(SUPPLIED DATA begins)
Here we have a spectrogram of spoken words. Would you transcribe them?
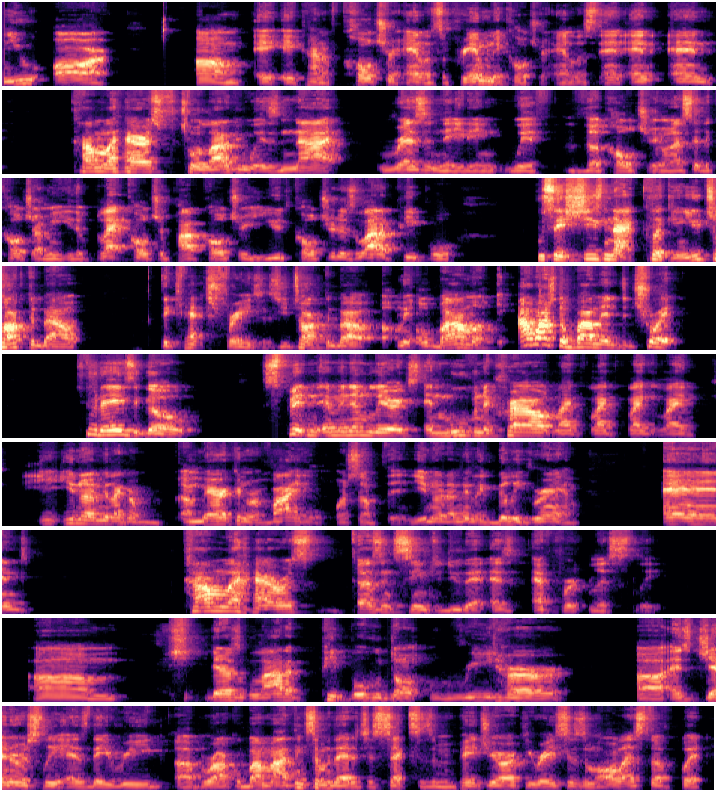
you are um, a, a, kind of culture analyst, a preeminent culture analyst, and and and Kamala Harris to a lot of people is not resonating with the culture. When I say the culture, I mean either black culture, pop culture, youth culture. There's a lot of people who say she's not clicking. You talked about the catchphrases. You talked about, I mean, Obama. I watched Obama in Detroit two days ago, spitting Eminem lyrics and moving the crowd like, like, like, like, you know what I mean, like a American revival or something. You know what I mean, like Billy Graham. And Kamala Harris doesn't seem to do that as effortlessly. Um, she, there's a lot of people who don't read her uh, as generously as they read uh, Barack Obama. I think some of that is just sexism and patriarchy, racism, all that stuff. But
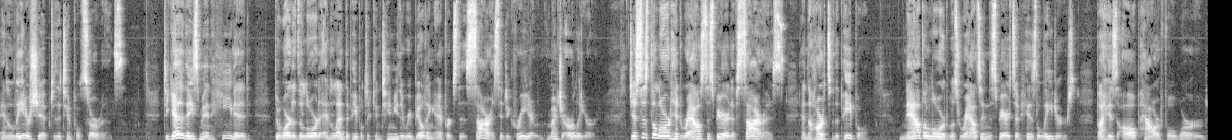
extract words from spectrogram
and leadership to the temple servants. Together, these men heeded the word of the Lord and led the people to continue the rebuilding efforts that Cyrus had decreed much earlier. Just as the Lord had roused the spirit of Cyrus and the hearts of the people, now the Lord was rousing the spirits of his leaders by his all powerful word.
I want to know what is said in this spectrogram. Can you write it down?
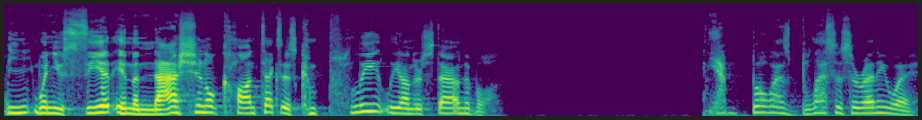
when you see it in the national context, is completely understandable. And yet Boaz blesses her anyway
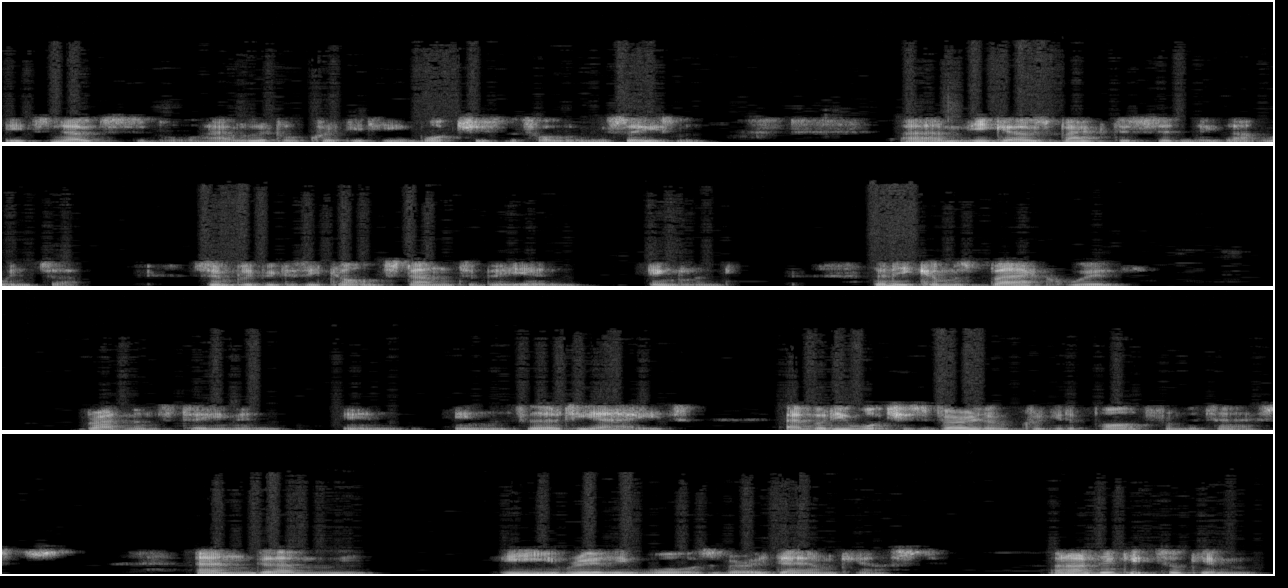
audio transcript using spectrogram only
it's noticeable how little cricket he watches the following season. Um, he goes back to Sydney that winter simply because he can't stand to be in England. Then he comes back with Bradman's team in in in 38, uh, but he watches very little cricket apart from the tests, and um, he really was very downcast. And I think it took him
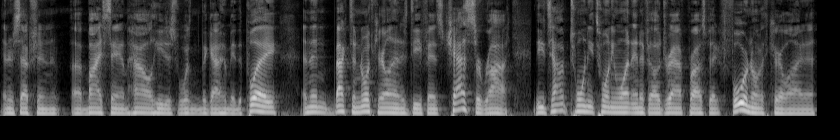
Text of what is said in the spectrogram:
interception uh, by Sam Howell. He just wasn't the guy who made the play. And then back to North Carolina's defense, Chazz Surratt, the top 2021 NFL draft prospect for North Carolina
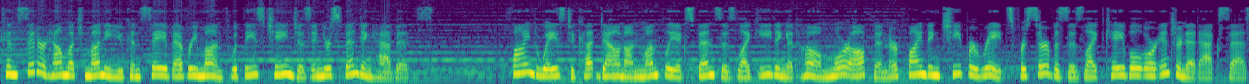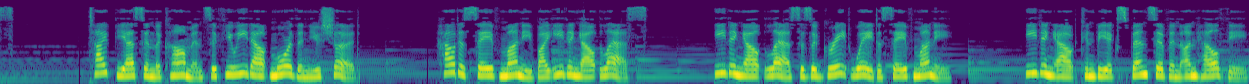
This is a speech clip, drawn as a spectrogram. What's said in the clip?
Consider how much money you can save every month with these changes in your spending habits. Find ways to cut down on monthly expenses like eating at home more often or finding cheaper rates for services like cable or internet access. Type yes in the comments if you eat out more than you should. How to save money by eating out less. Eating out less is a great way to save money. Eating out can be expensive and unhealthy,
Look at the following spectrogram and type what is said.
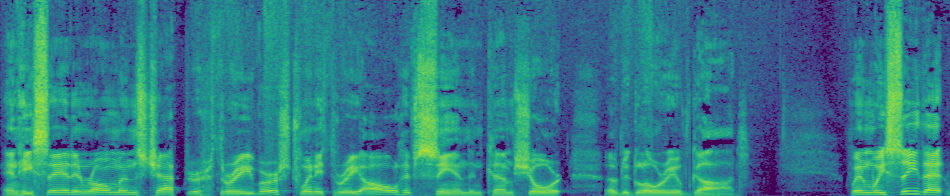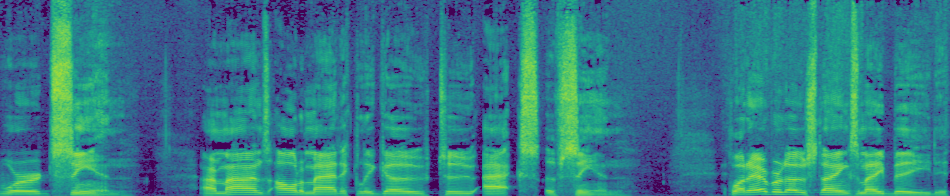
And he said in Romans chapter 3, verse 23, All have sinned and come short of the glory of God. When we see that word sin, our minds automatically go to acts of sin. Whatever those things may be that,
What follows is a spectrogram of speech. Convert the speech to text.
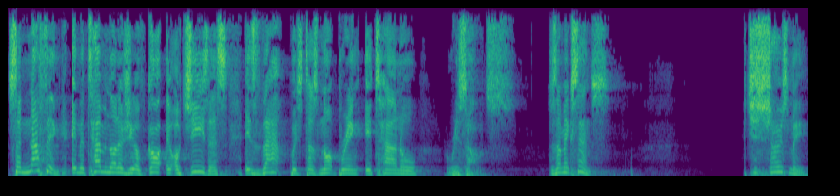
So nothing in the terminology of God, of Jesus, is that which does not bring eternal results. Does that make sense? It just shows me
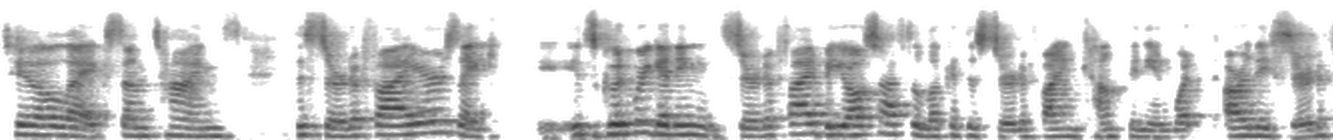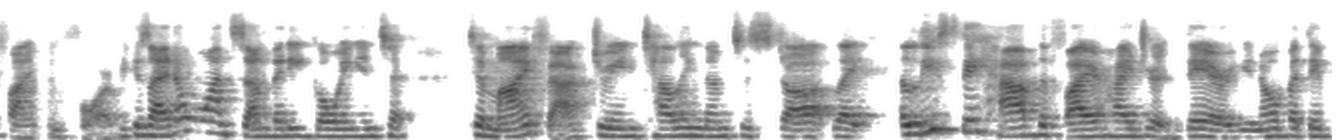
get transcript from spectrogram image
still like sometimes the certifiers like it's good we're getting certified, but you also have to look at the certifying company and what are they certifying for? Because I don't want somebody going into to my factory and telling them to stop. Like at least they have the fire hydrant there, you know, but they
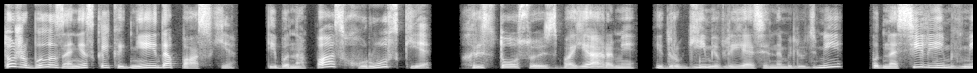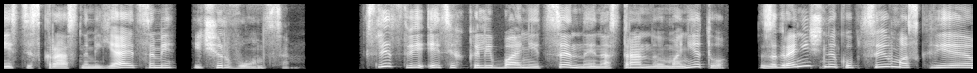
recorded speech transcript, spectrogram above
Тоже было за несколько дней до Пасхи, ибо на Пасху русские, Христосуясь с боярами и другими влиятельными людьми, подносили им вместе с красными яйцами и червонцем. Вследствие этих колебаний цен на иностранную монету заграничные купцы в Москве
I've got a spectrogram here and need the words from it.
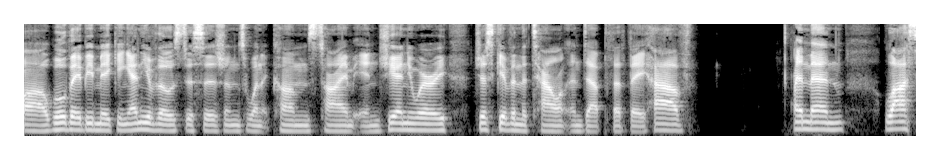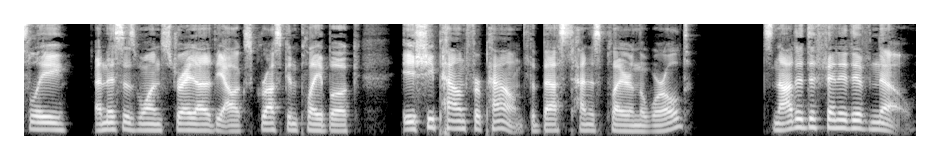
uh, will they be making any of those decisions when it comes time in January, just given the talent and depth that they have? And then lastly, and this is one straight out of the Alex Gruskin playbook, is she pound for pound the best tennis player in the world? It's not a definitive no,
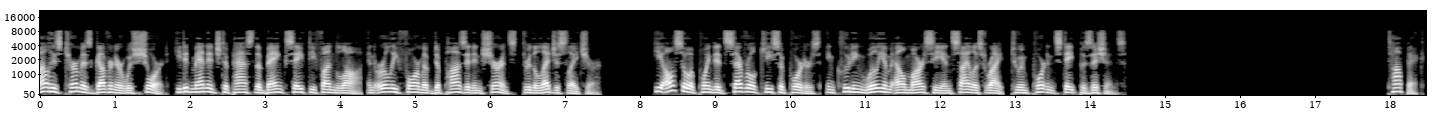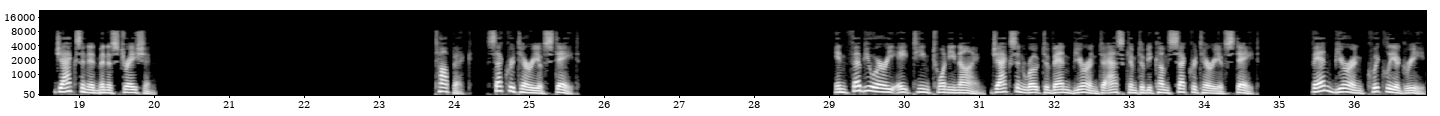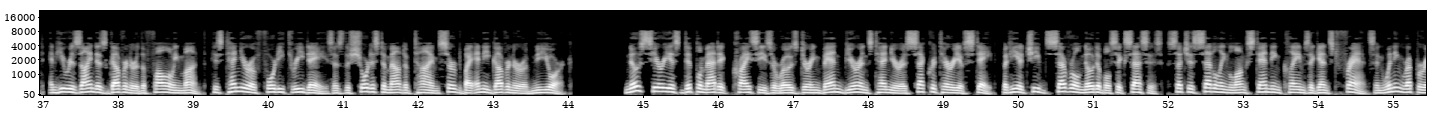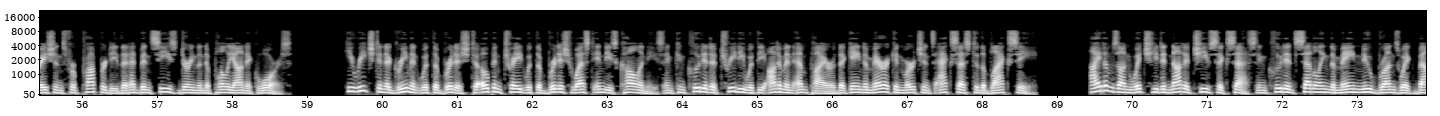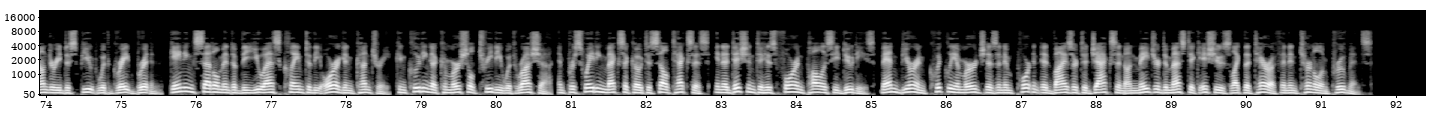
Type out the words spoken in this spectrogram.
While his term as governor was short, he did manage to pass the Bank Safety Fund Law, an early form of deposit insurance, through the legislature. He also appointed several key supporters, including William L. Marcy and Silas Wright, to important state positions. Jackson administration Secretary of State In February 1829, Jackson wrote to Van Buren to ask him to become Secretary of State. Van Buren quickly agreed, and he resigned as governor the following month. His tenure of 43 days is the shortest amount of time served by any governor of New York. No serious diplomatic crises arose during Van Buren's tenure as Secretary of State, but he achieved several notable successes, such as settling long-standing claims against France and winning reparations for property that had been seized during the Napoleonic Wars. He reached an agreement with the British to open trade with the British West Indies colonies and concluded a treaty with the Ottoman Empire that gained American merchants access to the Black Sea. Items on which he did not achieve success included settling the Maine New Brunswick boundary dispute with Great Britain, gaining settlement of the U.S. claim to the Oregon Country, concluding a commercial treaty with Russia, and persuading Mexico to sell Texas. In addition to his foreign policy duties, Van Buren quickly emerged as an important advisor to Jackson on major domestic issues like the tariff and internal improvements.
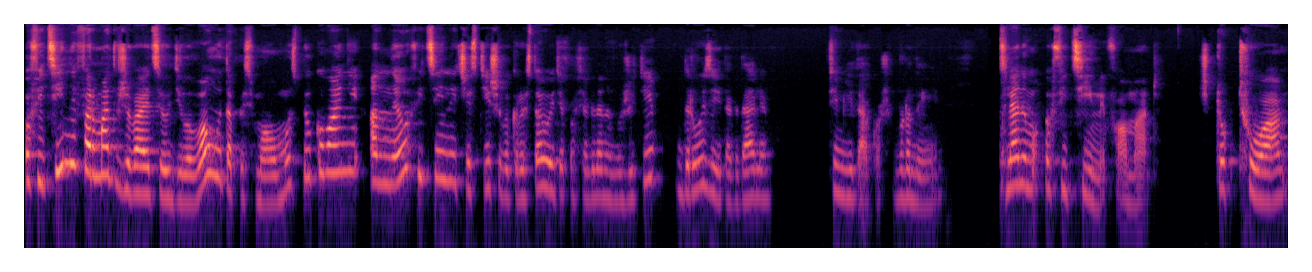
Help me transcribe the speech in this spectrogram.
Офіційний формат вживається у діловому та письмовому спілкуванні, а неофіційний частіше використовують у повсякденному житті, друзі і так далі. В сім'ї також, в родині. Зглянемо офіційний формат. Структура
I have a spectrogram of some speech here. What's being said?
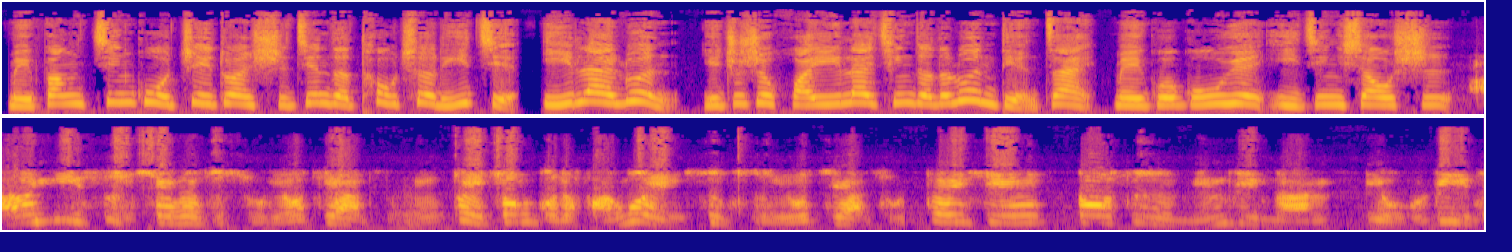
美方经过这段时间的透彻理解，依赖论，也就是怀疑赖清德的论点，在美国国务院已经消失。台湾意识现在是主流价值，对中国的防卫是主流价值，这些都是民进党有利的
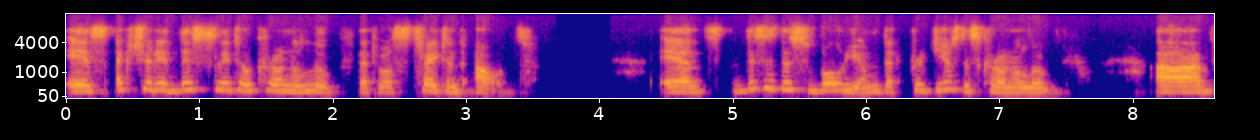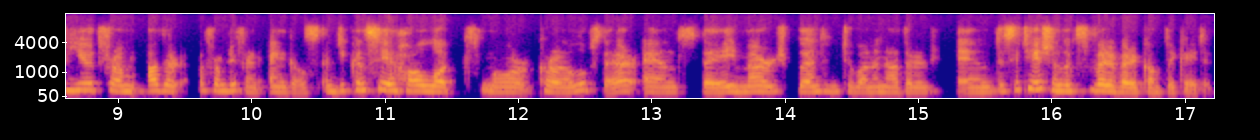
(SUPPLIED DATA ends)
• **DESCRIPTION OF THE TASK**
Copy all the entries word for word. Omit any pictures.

• **ANSWER SECTION**
Here we have a spectrogram of spoken words. Would you transcribe them?
you are um, a, a, kind of culture analyst, a preeminent culture analyst, and and and Kamala Harris to a lot of people is not resonating with the culture. When I say the culture, I mean either black culture, pop culture, youth culture. There's a lot of people who say she's not clicking. You talked about the catchphrases. You talked about, I mean, Obama. I watched Obama in Detroit two days ago, spitting Eminem lyrics and moving the crowd like, like, like, like, you know what I mean, like a American revival or something. You know what I mean, like Billy Graham. And Kamala Harris doesn't seem to do that as effortlessly. Um, she, there's a lot of people who don't read her uh, as generously as they read uh, Barack Obama. I think some of that is just sexism and patriarchy, racism, all that stuff. But
extract words from spectrogram
and leadership to the temple servants. Together, these men heeded the word of the Lord and led the people to continue the rebuilding efforts that Cyrus had decreed much earlier. Just as the Lord had roused the spirit of Cyrus and the hearts of the people, now the Lord was rousing the spirits of his leaders by his all powerful word.
I want to know what is said in this spectrogram. Can you write it down?
when you see it in the national context, is completely understandable. And yet Boaz blesses her anyway
audio transcript using spectrogram only
it's noticeable how little cricket he watches the following season. Um, he goes back to Sydney that winter simply because he can't stand to be in England. Then he comes back with Bradman's team in in in 38, uh, but he watches very little cricket apart from the tests, and um, he really was very downcast. And I think it took him
Text of what is said in the spectrogram:
interception uh, by Sam Howell. He just wasn't the guy who made the play. And then back to North Carolina's defense, Chazz Surratt, the top 2021 NFL draft prospect for North Carolina
This is a speech clip, drawn as a spectrogram. What's said in the clip?
Consider how much money you can save every month with these changes in your spending habits. Find ways to cut down on monthly expenses like eating at home more often or finding cheaper rates for services like cable or internet access. Type yes in the comments if you eat out more than you should. How to save money by eating out less. Eating out less is a great way to save money. Eating out can be expensive and unhealthy,
Look at the following spectrogram and type what is said.
And he said in Romans chapter 3, verse 23, All have sinned and come short of the glory of God. When we see that word sin, our minds automatically go to acts of sin. Whatever those things may be that,
What follows is a spectrogram of speech. Convert the speech to text.
So nothing in the terminology of God, of Jesus, is that which does not bring eternal results. Does that make sense? It just shows me
get transcript from spectrogram image
still like sometimes the certifiers like it's good we're getting certified, but you also have to look at the certifying company and what are they certifying for? Because I don't want somebody going into to my factory and telling them to stop. Like at least they have the fire hydrant there, you know, but they
recorded speech transcript, spectrogram above
Тоже было за несколько дней до Пасхи, ибо на Пасху русские, Христосуясь с боярами и другими влиятельными людьми, подносили им вместе с красными яйцами и червонцем. Вследствие этих колебаний цен на иностранную монету заграничные купцы в Москве
I've got a spectrogram here and need the words from it.
uh, will they be making any of those decisions when it comes time in January, just given the talent and depth that they have? And then lastly, and this is one straight out of the Alex Gruskin playbook, is she pound for pound the best tennis player in the world? It's not a definitive no,
Type out the words spoken in this spectrogram.
While his term as governor was short, he did manage to pass the Bank Safety Fund Law, an early form of deposit insurance, through the legislature. He also appointed several key supporters, including William L. Marcy and Silas Wright, to important state positions. Jackson administration Secretary of State In February 1829, Jackson wrote to Van Buren to ask him to become Secretary of State. Van Buren quickly agreed, and he resigned as governor the following month. His tenure of 43 days is the shortest amount of time served by any governor of New York. No serious diplomatic crises arose during Van Buren's tenure as Secretary of State, but he achieved several notable successes, such as settling long-standing claims against France and winning reparations for property that had been seized during the Napoleonic Wars. He reached an agreement with the British to open trade with the British West Indies colonies and concluded a treaty with the Ottoman Empire that gained American merchants access to the Black Sea. Items on which he did not achieve success included settling the Maine New Brunswick boundary dispute with Great Britain, gaining settlement of the U.S. claim to the Oregon Country, concluding a commercial treaty with Russia, and persuading Mexico to sell Texas. In addition to his foreign policy duties, Van Buren quickly emerged as an important advisor to Jackson on major domestic issues like the tariff and internal improvements.
Help me transcribe the speech in this spectrogram.
Офіційний формат вживається у діловому та письмовому спілкуванні, а неофіційний частіше використовують у повсякденному житті, друзі і так далі. В сім'ї також, в родині. Зглянемо офіційний формат. Структура
I have a spectrogram of some speech here. What's being said?
美方经过这段时间的透彻理解，依赖论，也就是怀疑赖清德的论点，在美国国务院已经消失。台湾意识现在是主流价值，对中国的防卫是主流价值，这些都是民进党有利的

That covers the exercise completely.